The approach I stumbled into is based on intrinsic motivation. To the greatest extent possible, do whatever is most fun, interesting, and personally rewarding (and not evil). External constraints, such as the need to go to school or make money are simply obstacles to be hacked. Be skeptical of external authorities, as they are often manipulating you for their own benefit, or for the benefit of the institutions they represent (often unknowingly, as they were already captured by the same systems which are attempted to ensnare you). Your identity comes from within -- external recognition such as degrees and awards are only of tactical importance -- don't allow them to define who you are.

The intrinsic path to success is to focus on being the person that you are, and put all of your energy and drive into being the best possible version of yourself.

Of course this leads to the question, "What is success?" Someone who spent his life working 80 hour weeks, living in hotels, and fighting his way up the corporate ladder to become VP of toilet paper marketing would probably consider himself more successful than a sandwich shop owner who spends his nights and weekends playing with his kids and working on hobby projects, but maybe the sandwich shop owner would be happier and healthier. Ultimately, it is up to each person to decide what success means to them, but I think it's important that everyone be mindful of the decision they are making. 

It's often said that people become entrepreneurs because they can't handle a regular job. Perhaps these people are simply too "defective" to fit into any mold, or maybe they lack the extrinsic motivation necessary to care about bosses, performance reviews, and other things which are so important for success in the corporate environment.
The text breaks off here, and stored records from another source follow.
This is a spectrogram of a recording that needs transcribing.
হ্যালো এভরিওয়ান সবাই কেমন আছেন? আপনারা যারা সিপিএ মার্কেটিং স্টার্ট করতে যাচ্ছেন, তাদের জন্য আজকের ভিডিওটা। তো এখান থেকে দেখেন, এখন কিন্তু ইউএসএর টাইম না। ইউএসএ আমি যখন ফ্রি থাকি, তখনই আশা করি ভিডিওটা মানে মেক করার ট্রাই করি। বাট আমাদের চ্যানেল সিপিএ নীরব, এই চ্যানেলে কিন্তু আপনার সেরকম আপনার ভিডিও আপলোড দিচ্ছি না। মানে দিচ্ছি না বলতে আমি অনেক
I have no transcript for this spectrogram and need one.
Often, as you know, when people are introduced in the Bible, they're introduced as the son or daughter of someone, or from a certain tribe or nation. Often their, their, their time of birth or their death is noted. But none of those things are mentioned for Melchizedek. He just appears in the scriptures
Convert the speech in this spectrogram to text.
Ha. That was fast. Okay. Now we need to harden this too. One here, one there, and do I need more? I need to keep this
However, what they do have is the creativity and natural sense of direction necessary to run their own business. I doubt that this is a coincidence.
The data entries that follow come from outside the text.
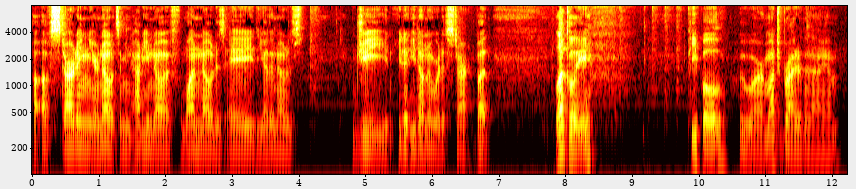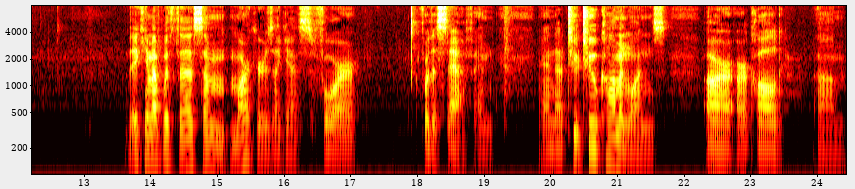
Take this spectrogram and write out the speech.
of starting your notes? I mean, how do you know if one note is A, the other note is G? You don't you don't know where to start. But luckily, people who are much brighter than I am, they came up with uh, some markers, I guess, for for the staff, and and uh, two two common ones are are called um,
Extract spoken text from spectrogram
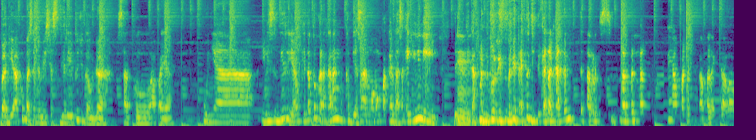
bagi aku bahasa Indonesia sendiri itu juga udah satu apa ya punya ini sendiri ya. Kita tuh kadang-kadang kebiasaan ngomong pakai bahasa kayak gini nih. Jadi Hmm. ketika menulis berita itu jadi kadang-kadang harus benar-benar apa apalagi kalau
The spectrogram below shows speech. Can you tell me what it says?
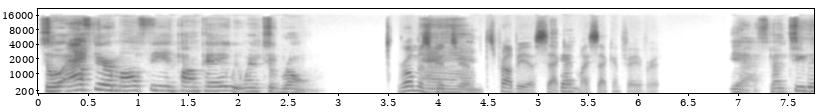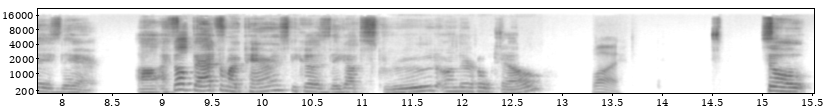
So after Amalfi and Pompeii, we went to Rome. Rome is good too. It's probably a second, Spent- my second favorite. Yeah, spent two days there. Uh, I felt bad for my parents because they got screwed on their hotel. Why? So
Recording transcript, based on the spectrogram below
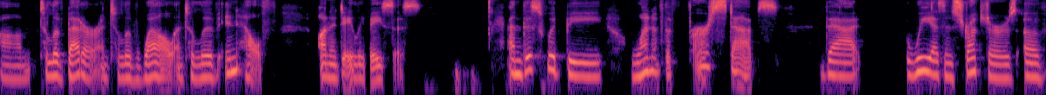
um, to live better and to live well and to live in health on a daily basis. And this would be one of the first steps that we as instructors of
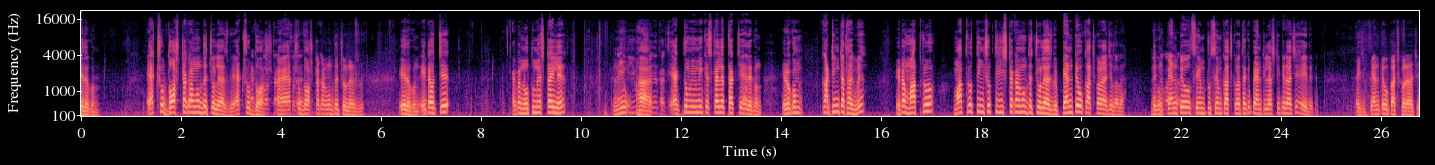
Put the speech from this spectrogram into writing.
এ দেখুন একশো দশ টাকার মধ্যে চলে আসবে একশো দশ। হ্যাঁ একশো দশ টাকার মধ্যে চলে আসবে। এ দেখুন এটা হচ্ছে একটা নতুন স্টাইলের নিউ হ্যাঁ এর থাকছে। একদম ইউনিক স্টাইলের থাকছে দেখুন এরকম কাটিংটা থাকবে। এটা মাত্র মাত্র তিনশো তিরিশ টাকার মধ্যে চলে আসবে। প্যান্টেও কাজ করা আছে দাদা। দেখুন প্যান্টেও সেম টু সেম কাজ করা থাকে প্যান্ট ইলাস্টিকের আছে এই দেখেন। এই যে প্যান্টেও কাজ করা আছে।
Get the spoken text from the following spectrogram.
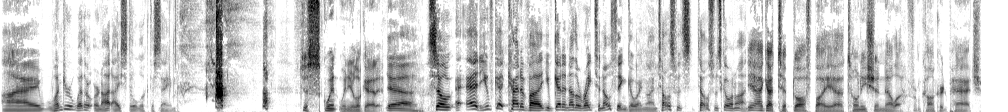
I wonder whether or not I still look the same. Just squint when you look at it. Yeah. So Ed, you've got kind of uh, you've got another right to know thing going on. Tell us what's tell us what's going on. Yeah, I got tipped off by uh, Tony Schinella from Concord Patch.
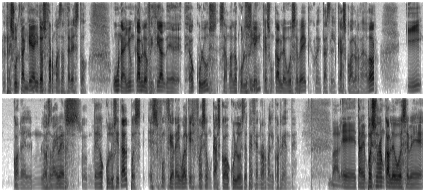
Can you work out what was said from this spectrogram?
Resulta que hay dos formas de hacer esto. Una, hay un cable oficial de, Oculus, se llama el Oculus Link, que es un cable USB que conectas del casco al ordenador y con los drivers de Oculus y tal, pues es, funciona igual que si fuese un casco Oculus de PC normal y corriente. Vale. Eh, también puedes usar un cable USB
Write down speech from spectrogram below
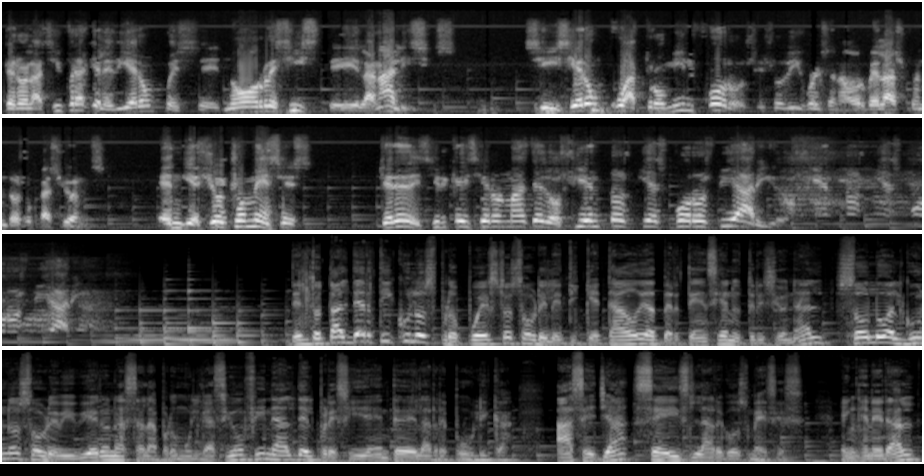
pero la cifra que le dieron pues eh, no resiste el análisis. Si hicieron 4.000 foros, eso dijo el senador Velasco en dos ocasiones, en 18 meses, quiere decir que hicieron más de 210 foros diarios. 210 foros diarios. Del total de artículos propuestos sobre el etiquetado de advertencia nutricional, solo algunos sobrevivieron hasta la promulgación final del presidente de la República, hace ya seis largos meses. En general,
As explained in this TED talk by Dan Pink, extrinsic motivation is a great way to get people to do boring and repetitive tasks, but it actually harms performance on more creative tasks. Creativity is a surprisingly fragile thing. It comes from deep inside, and external concerns (most especially, "What will people think?") seem to scare it away. But that's a topic for another time.

Of course, intrinsic vs extrinsic motivation isn't a completely black and white distinction, and we probably can't survive entirely on one or the other (I aim for 90% intrinsic). I also doubt it's possible to simply "switch" from extrinsic to intrinsic motivation. It's a skill like anything else. It takes time to find your internal voice, learn when to trust it, and stop fearing outside opinion (closely related: ego-fear).

Amy Chua's book was about parenting. Her style is based on extrinsic motivation. How do we raise successful, intrinsically motivated children? I'm sure someone will leave book recommendations in the comments -- Alfie Kohn comes to mind. However, I suspect that one of the most important factors is how we live our own lives. If we demonstrate that work and creativity can actually be fun and enjoyable, that at least sets an example. If we first solve the puzzle for ourselves, we have a better chance of helping others to find their answer.